Not enough resources
Britton said not only are there not enough spaces in drug-treatment programs as it is, but that this could keep people from approaching them in the first place.

“Just putting up that roadblock at the very front – knowing that, going in, you may be subject to a drug- test based on a screening – is enough to discourage someone from coming in the door in the first place.”

And that’s a big concern for Democratic Rep. Janine Boyd of Cleveland Heights, who’s also on the committee hearing that bill.

“This is just another loophole. And to me, it’s like a loop that’s on fire. And they have to jump through this fiery hoop.”

Trouble for more than addicts?
And Boyd says it’s not just that addicts may turn away because of fear of being tested.

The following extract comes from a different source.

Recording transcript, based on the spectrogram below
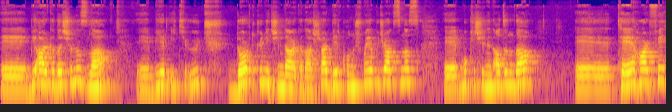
E, bir arkadaşınızla e, 1, 2, 3, 4 gün içinde arkadaşlar bir konuşma yapacaksınız. E, bu kişinin adında e, T harfi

“It surprises me that my Republican friends, who really, their platform is centered around smaller government, would want to do something like this, when in fact there are already non-profits out there, workforce development programs, great programs with great long-term outcomes that already do this. We’re really – I don’t think we’re the ones to do this.”

Schaffer says he and his cosponsor created the bill after talking with police, job and family services agency directors and others. But Boyd says she’s concerned that people who would be applying for benefits and could be subject to testing were not consulted.

Schaffer says he’s met with Democratic Rep. Stephanie Howse of Cleveland about getting input from recipients and case workers in Cleveland. And Boyd says she hopes that feedback will lead to some changes in the bill.